Festive season is a busy time for Horsham and Crawley Samaritans

Horsham and Crawley Samaritans
Horsham and Crawley Samaritans

By Laura Wilkinson

Horsham and Crawley Samaritans are appealing for volunteers and donations after being contacted more than 15,000 times in 2013.

The announcement comes as the charity experiences one of its busiest periods of the year.

“Christmas is a stressful time for everybody,” says Sue Jago, Director of the Horsham and Crawley branch. “If you’re already an anxious person or if you’ve got problems going on in your life, whether they’re emotional or financial, then Christmas could be sort of the thing that pushes you into a really dark place.”

The Samaritans, which celebrated its 60th anniversary in 2013, offers support to anyone in distress through its phone, text and email services.

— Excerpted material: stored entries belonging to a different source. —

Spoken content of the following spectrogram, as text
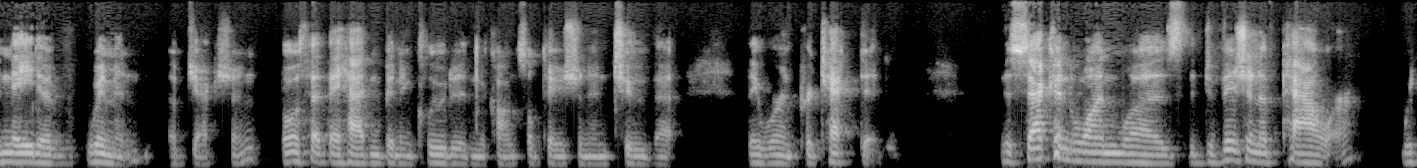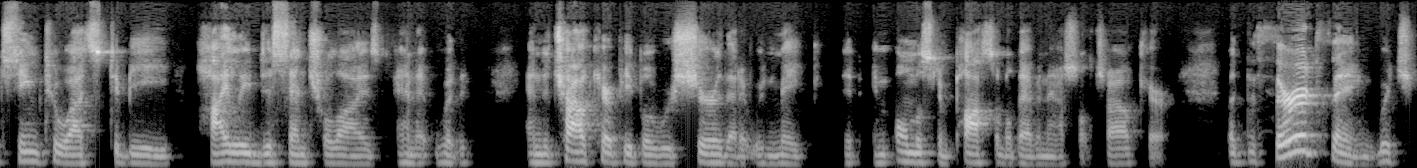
the Native women objection, both that they hadn't been included in the consultation, and two, that they weren't protected. The second one was the division of power, which seemed to us to be highly decentralized, and it would, and the childcare people were sure that it would make it almost impossible to have a national childcare. But the third thing, which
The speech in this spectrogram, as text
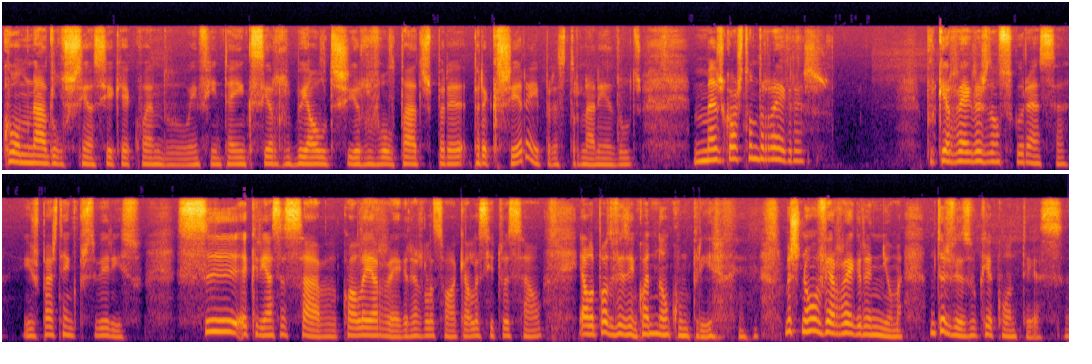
como na adolescência, que é quando, enfim, têm que ser rebeldes e revoltados para, para crescerem e para se tornarem adultos, mas gostam de regras. Porque as regras dão segurança e os pais têm que perceber isso. Se a criança sabe qual é a regra em relação àquela situação, ela pode de vez em quando não cumprir. Mas se não houver regra nenhuma, muitas vezes o que acontece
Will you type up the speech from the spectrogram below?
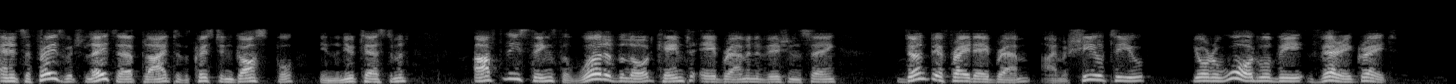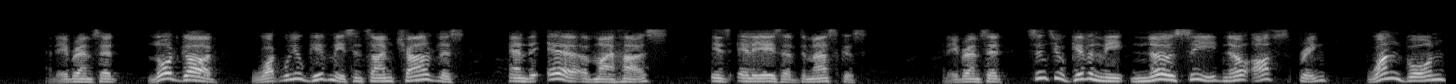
and it's a phrase which later applied to the Christian gospel in the New Testament, after these things, the word of the Lord came to Abraham in a vision, saying, Don't be afraid, Abraham. I'm a shield to you. Your reward will be very great. And Abraham said, Lord God, what will you give me, since I am childless, and the heir of my house is Eliezer of Damascus? And Abraham said, Since you've given me no seed, no offspring, one born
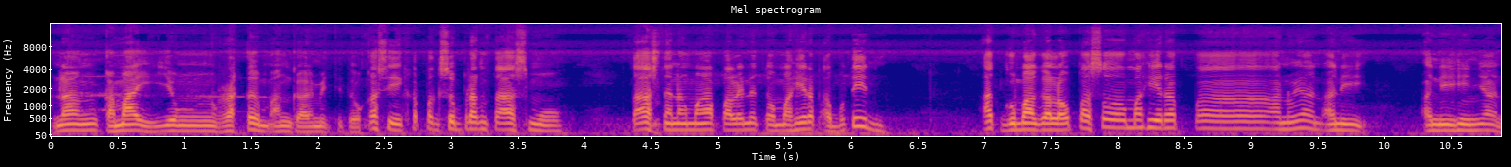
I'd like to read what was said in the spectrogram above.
ng kamay, yung rakam ang gamit ito. Kasi kapag sobrang taas mo, taas na ng mga palay nito, mahirap abutin. At gumagalaw pa, so mahirap ah, ano yan, ani, anihin yan.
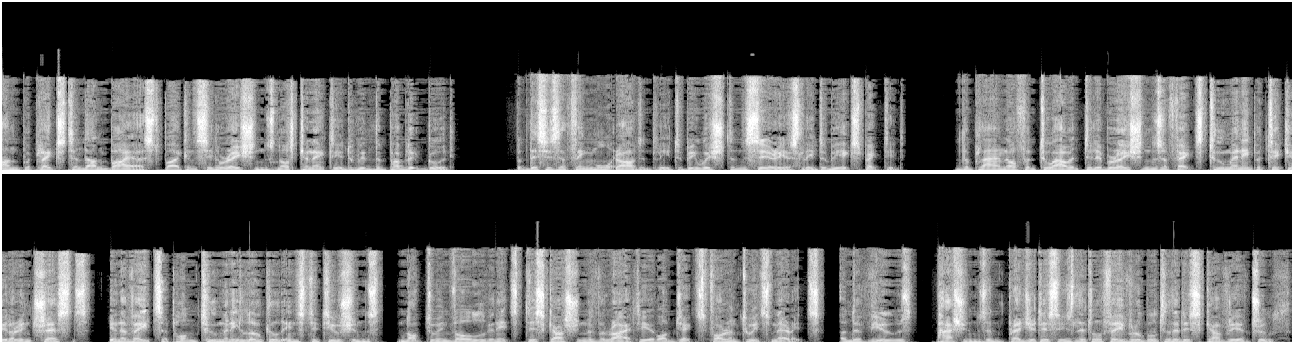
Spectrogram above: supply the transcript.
unperplexed and unbiased by considerations not connected with the public good. But this is a thing more ardently to be wished than seriously to be expected. The plan offered to our deliberations affects too many particular interests, innovates upon too many local institutions, not to involve in its discussion a variety of objects foreign to its merits, and of views, passions and prejudices little favorable to the discovery of truth.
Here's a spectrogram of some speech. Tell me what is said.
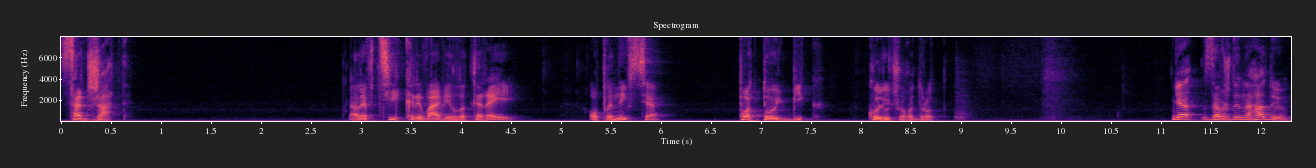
саджати. Але в цій кривавій лотереї опинився по той бік колючого дроту. Я завжди нагадую,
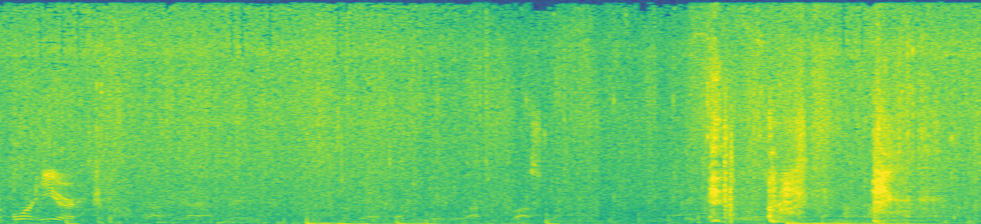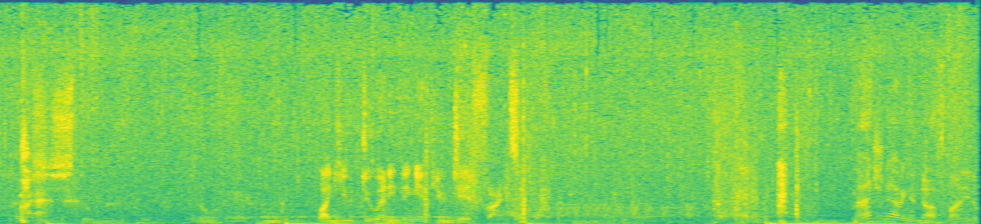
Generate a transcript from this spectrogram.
Report here. Like you'd do anything if you did find someone. Imagine having enough money to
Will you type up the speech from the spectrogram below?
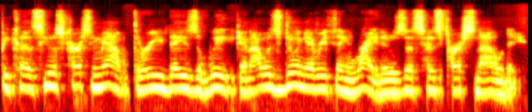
because he was cursing me out three days a week and I was doing everything right. It was just his personality.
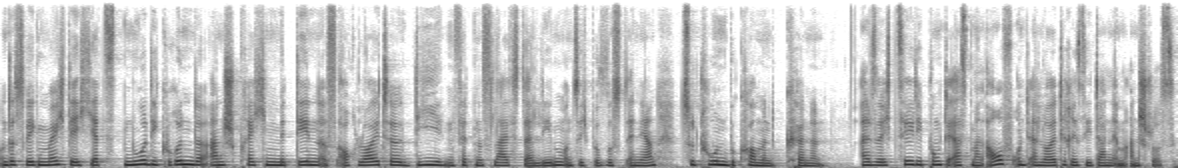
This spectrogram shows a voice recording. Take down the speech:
Und deswegen möchte ich jetzt nur die Gründe ansprechen, mit denen es auch Leute, die einen Fitness-Lifestyle leben und sich bewusst ernähren, zu tun bekommen können. Also ich zähle die Punkte erstmal auf und erläutere sie dann im Anschluss.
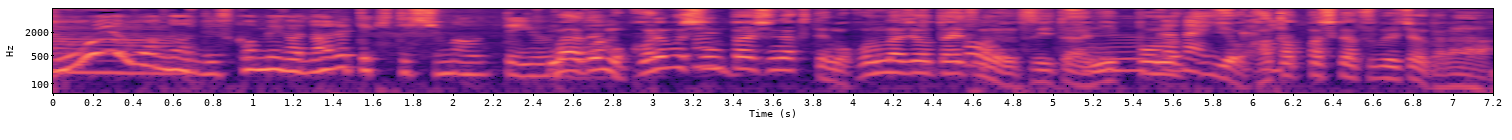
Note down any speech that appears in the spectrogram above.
どういうもんなんですか？目が慣れてきてしまうっていうのは。まあでもこれも心配しなくてもこんな状態いつまでも続いたら日本の企業片っ端から潰れちゃうから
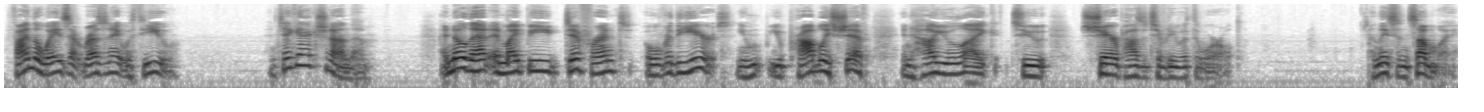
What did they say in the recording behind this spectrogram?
Find the ways that resonate with you and take action on them. I know that it might be different over the years. You you probably shift in how you like to share positivity with the world. At least in some way.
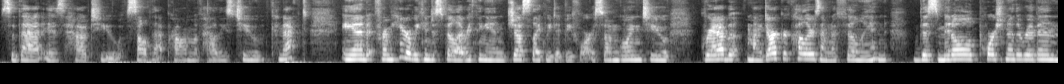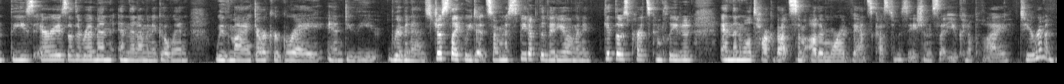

People are also invited to visit its centre at 21 Denne Road, Horsham.

People can get in touch if they are suffering from stress, anxiety, mental health issues or suicidal thoughts, or if they just want to get something off their chest.

While the charity’s volunteers do not give advice, they offer a ‘human voice’ to listen to anyone’s problems, Sue says.

In October 2013, the Office for National Statistics rated Horsham the ‘most anxious’ place in the UK despite being consistently ranked as one of the best places to live.

Respondents rated their anxiety level 4.11 on average, the highest in the country.

For the Samaritans in Horsham, the festive period means an increase in calls from people who are stressed about the financial pressures of Christmas as well as calls from people who are very isolated and alone.

“They may be managing that for the rest of the year but it comes to a sharp focus when it’s Christmas time and they maybe don’t have friends or family or they are estranged from them or whatever and they’re facing the prospect of getting through the holidays by themselves,” says Sue.

The Horsham and Crawley Samaritans anticipate an increase in calls whenever there is an occasion where people are expected to have a good time, says Sue.

“Of course New Year’s Eve for a lot of people must feel like the end of a long holiday,” she adds, “so a lot of people will have been alone for quite a long time by then.”

The Samaritans receive contact from people of various age groups and backgrounds. Across the UK, the charity reported an increase in men calling about financial worries, from one in eight calls in 2012 to one in six today. However, on a local level, Sue says that the Horsham and Crawley branch receives contact from people across the board and about all sorts of issues.

One thing the local branch has noticed however, is a high proportion of young people making use of the charity’s relatively new text and email service. Sue suggests that these are people who might not naturally pick up the phone to get in touch.

“That’s how they feel comfortable contacting us,” she says, “it’s fantastic, we are really pleased.”

Looking to 2014, Sue stresses that the charity’s biggest aim is to challenge the idea that the Samaritans is “only for somebody who is feeling suicidal, or that its for ‘other people’, that ‘normal people’ don’t ring the Samaritans.”

“It could be for any of us, it could be you, it could be me, just maybe once in their life where things become overwhelming: we are absolutely there for everybody.”

The Horsham and Crawley branch is self-financed and is always in need of donations as well as volunteers to answer the phones.

“We offer substantial training to be able to do that and for those people who join us, they tend to find it really rewarding and tend to stay with us for a long time,” said Sue.

If you need someone to talk to, you can contact the Horsham Samaritans by phoning them on 01403 276 276 or by texting them on 07725 90 90 90.

For enquiries about volunteering, email volunteers@handcsams.org